Commission of an unlawful act; committed by a public official

Malfeasance —


Improper performance of a legal or lawful act

Misfeasance —


Failure to act when under an obligation to do so; refusal (without sufficient cause) to do that which is a legal duty

Nonfeasance —


Level of care a reasonable person would use under similar circumstances; standard of behavior by which the theory of negligence is based upon

Standard of care —


Doctrine that the federal, state/provincial, or local government is immune to lawsuit unless it gives its consent

Sovereign immunity


Situation that occurs when one person is held responsible for the actions or inactions of another individual; also applies to the liability incurred by an organization for the actions or inactions of an employee

Vicarious liability —


1.​This doctrine holds that firefighters, rescuers, and other emergency responders know the risks involved and are trained to deal with those risks; they are not entitled to redress (compensation for injuries) from the property owner for injury suffered as a result of performing their duty.
2.​Exception — If the injury was the result of a crime such as arson or the property owner’s gross negligence or willful and wanton disregard for the firefighter’s safety

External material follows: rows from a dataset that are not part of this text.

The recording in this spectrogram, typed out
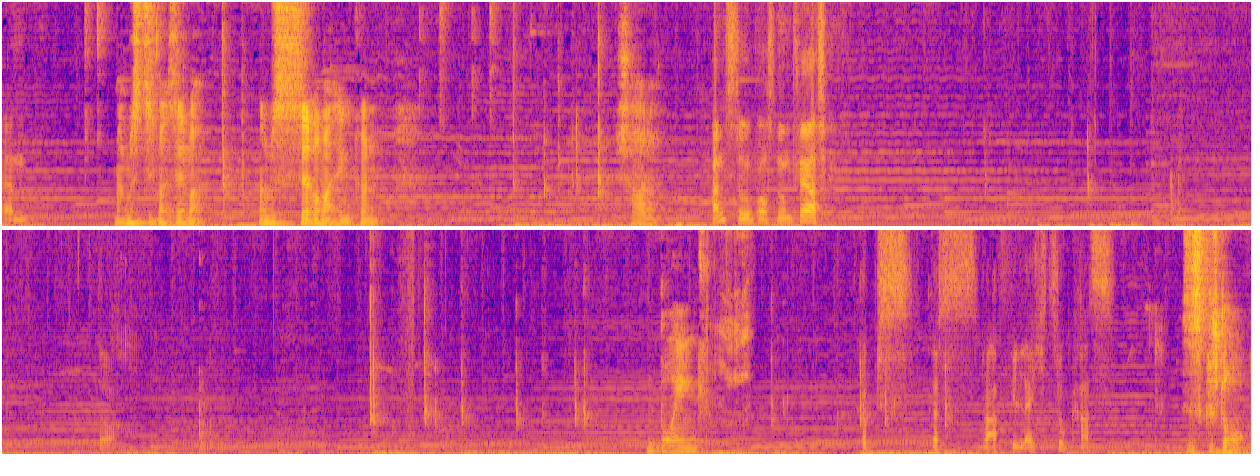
Ähm, Man müsste sich mal selber. Man müsste sich selber mal hängen können. Schade. kannst du, du brauchst nur ein Pferd. So. Boing. Ups, das war vielleicht zu krass. Es ist gestorben.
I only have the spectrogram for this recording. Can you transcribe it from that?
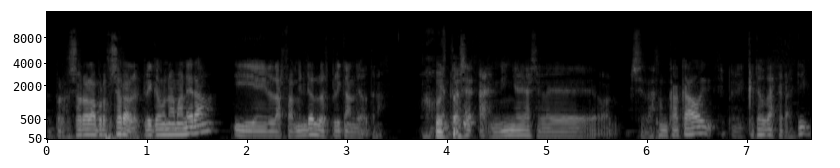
el profesor o la profesora lo explica de una manera y las familias lo explican de otra. Justo. entonces al niño ya se le, se le hace un cacao y dice, ¿pero qué tengo que hacer aquí?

Fireman’s Rule


A.​Occupational Safety and Health Administration )



OSHA Title 29 contains regulations that are designed to protect the safety and health of all workers including firefighters and emergency responders:

a.​Part 1910.120 addresses training requirements and emergency response requirements for hazardous materials incidents.
b.​Part 1910.134 addresses operations that require the use of respiratory protection when working in situations that are confirmed or suspected of being immediately dangerous to life or health (IDLH).
c.​Part 1910.146 addresses operations in confined spaces, including incidents involving tanks, bins, grain elevators, trenches, elevator shafts, or collapsed structures.

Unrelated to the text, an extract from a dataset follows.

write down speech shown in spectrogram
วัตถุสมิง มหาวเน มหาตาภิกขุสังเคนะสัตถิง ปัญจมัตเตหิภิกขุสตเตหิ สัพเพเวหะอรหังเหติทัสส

Civil Rights Act
1.​From a public employment perspective, one of the most important parts of the Act is Title VII, which eliminated discrimination on the basis of race, color, national origin, religion, and sex (gender).

2.​In 1967, the category of age (40-70) was added to this list, and in 1978, pregnancy was added.

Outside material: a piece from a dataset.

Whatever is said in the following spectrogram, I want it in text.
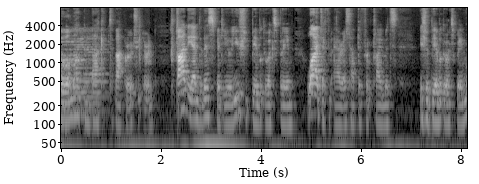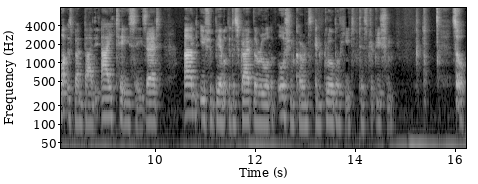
Hello and welcome back to Back Row Tutoring. By the end of this video you should be able to explain why different areas have different climates, you should be able to explain what is meant by the ITCZ, and you should be able to describe the role of ocean currents in global heat distribution. So,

D.​Equal Employment Opportunity Commission



When did people get over time

The FLSA of 1938 guaranteed that workers in the private sector would be paid overtime at a time and one-half salary rate if they worked more than 40 hours in 1 week.


2.​Because of the atypical work schedules of police and firefighters, Congress passed an exemption to the 40-hour rule for local public safety agencies. what was it

a decision by the U.S. Supreme Court in 1985.The FLSA workweek was set at 43 hours for police and 53 hours for firefighters.


Factor that prevents the receiver from fully receiving the message

Interference —


Establishing new relationships or maintaining an existing one

Relating —


Controlling, directing, or manipulating behavior

Influencing —


Meanings may change over time or be different for different people

Arbitrary —


Words that are not specific or do not have agreed-upon definitions

​Ambiguous —


Generalizations rather than concrete or tangible

Abstract —


a.​Accumulation of all the other nonverbal elements into one image of self-confidence and authority
b.​Mastering helps to overcome nervousness



1.​Are a guide to decision-making within an organization



1.​Are a detailed plan of action; written communication that is similar and closely related to a policy



Emergency scene casualties per year

.​Approximately 88,000 per year
a.​This figure amounts to one-half of all fire and emergency services injuries reported annually.
b.​Two thousand of these are potentially life threatening.


Firefighter fatalities

1.​Average of 117 per year, 2000 to 2006
2.​Leading causes
a.​Heart attacks resulting from physical stress (40 percent of all line-of-duty deaths [LODD] in 2005)
b.​Motor vehicle accidents (20 percent of all emergency incident fatalities since 1977)
3.​Emergency responses result in only 3 percent of firefighter fatalities.
4.​EMS operations fatalities: 50 percent, trauma; 38 percent, heart attacks